I would say the bigger it´s scaled the more explained it needs to be. But that´s just for me, I am sure many people would also prefer or don´t mind not much explanation at all.
Title: Re: Do readers really need magic systems explained in depth ?
Post by: Bender on August 20, 2018, 12:02:11 AM
Of the mega Malazan books, probably a few pages are devoted to magic system explanation, that too as a sidetrack during character conversations. And what was explained actually raises more questions than what it answered  ;)

I don't recall Wot making much effort either.

It's not important, what's more important is understanding how it works practically within the world.
Title: Re: Do readers really need magic systems explained in depth ?
Post by: Jonathan Campbell on August 22, 2018, 06:26:11 PM
Theory- it isn't just whether or not the magic has rules, but how much your character knows or is meant to know about those rules.

Like, Star Wars has some loose rules about the Force and the Jedi because we are following Luke Skywalker, and the prequels and the Expanded Universe going into much more depth because we are following other Jedi, in fact we are following entire Orders of Jedi now, as well as Sith and other Force users.

Star Wars from the POV of Han Solo though probably really does look like the Force doesn't really have rules or doesn't need explaining, because Han isn't going to be using the Force anytime soon and doesn't really need to know how it works all that much (unless to browbeat Finn of course).

Most magic systems that are explained in depth are ones in which the main characters are going too e students of those systems; most stories where it isn't are ones where the main characters aren't.  There might be the odd occasion where the magic is mysterious even to the wielders for whatever reason (like, say, the Farseer trilogy), but for the most part this is consistent anywhere the writing is at least half-decent and the author isn't just making things up and disregarding all internal logic as they see fit.
Title: Re: Do readers really need magic systems explained in depth ?
Post by: Catlinel on November 07, 2018, 03:25:31 AM
I quite like having details, knowing the contexte, how it evolves, how it works. As long as it is well written, not too technical and especially, not boring.

When it is well done, it gets me all the more engrossed in my reading.
Title: Re: Do readers really need magic systems explained in depth ?
Post by: eclipse on September 09, 2020, 02:06:03 PM
I don't really remember hearing the phrase "magic system" until quite recently. Maybe in gaming, but never in fiction. The fact that it is now a standard thing that people expect from their fantasy is a little bit depressing. See also worldbuilding. It's like there's an expectation you'll have everything worked out before you ever start writing a story, when, to my mind, the story ought to come first. The world should be built to serve the story, and you don't need to build anything you don't use. Heck, maybe you ought to leave some wiggle-room for the sequels.

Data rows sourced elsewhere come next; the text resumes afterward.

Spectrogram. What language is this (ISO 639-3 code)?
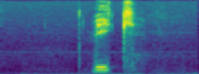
nor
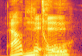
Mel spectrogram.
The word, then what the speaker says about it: RTL Nitro: ähm, ja, auf jeden Fall am Vorabend bei RTL Nitro, so wird der Sender übrigens laut Trailer ausgesprochen, weil viele auch äh, gefragt haben, wird der jetzt Nitro ausgesprochen oder RTL Nitro oder was weiß ich. Nein, RTL, RTL Nitro. – Nitro.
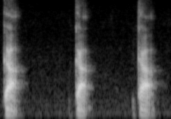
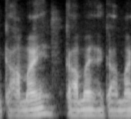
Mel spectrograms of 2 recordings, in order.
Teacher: if it's a little clearer then you can shift that t into a p because of the m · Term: shifting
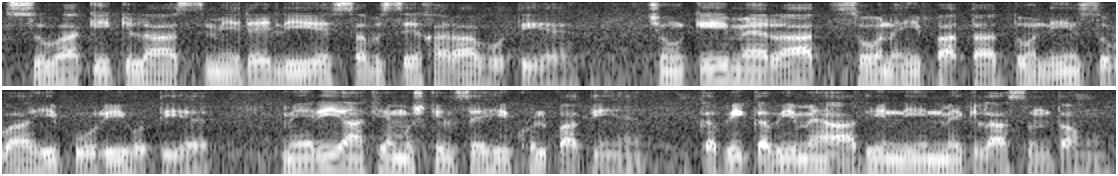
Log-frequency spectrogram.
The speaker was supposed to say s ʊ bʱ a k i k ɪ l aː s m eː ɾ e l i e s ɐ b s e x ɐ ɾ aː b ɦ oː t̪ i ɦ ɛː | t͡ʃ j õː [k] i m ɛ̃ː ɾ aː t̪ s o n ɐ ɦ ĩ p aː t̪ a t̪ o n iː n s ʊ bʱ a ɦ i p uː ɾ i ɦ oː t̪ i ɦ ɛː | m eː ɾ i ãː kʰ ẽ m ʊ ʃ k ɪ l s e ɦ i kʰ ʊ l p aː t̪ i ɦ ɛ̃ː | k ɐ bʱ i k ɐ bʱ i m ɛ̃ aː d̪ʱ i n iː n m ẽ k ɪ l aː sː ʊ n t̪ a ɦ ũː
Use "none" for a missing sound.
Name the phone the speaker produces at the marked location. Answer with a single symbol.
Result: k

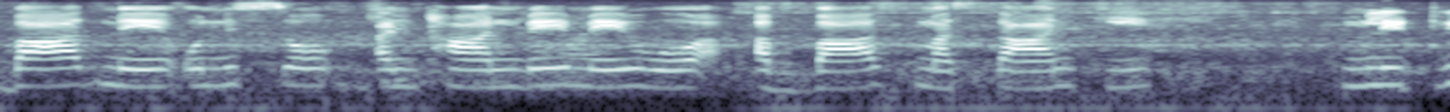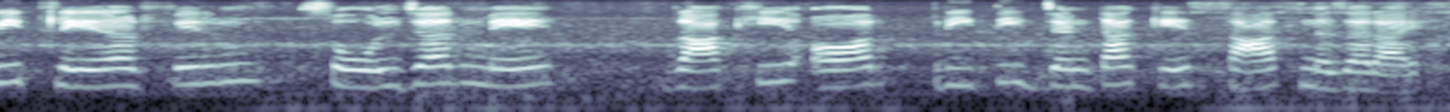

But then, I really like Sanderson's books, so what do I know?

How long have we’ve been using the word magic system in fiction?
Title: Re: Do readers really need magic systems explained in depth ?
Post by: ScarletBea on September 09, 2020, 02:29:52 PM
How long have we’ve been using the word magic system in fiction?
I think it's more a case of people talking about books as a community more now, so they need to find the words...
It's a system and it's not from our world, therefore 'magic', hence "magic system" ;D
Title: Re: Do readers really need magic systems explained in depth ?
Post by: cupiscent on September 10, 2020, 01:12:47 AM
I tend to prefer using the term "special physics" because that also covers strangenesses that aren't really a "system". And I feel like I heard that term before I started hearing "magic system", but perhaps that's because I came at this from a literature/writing perspective, rather than a gaming perspective? (Both perspectives converging on "speculative fiction".)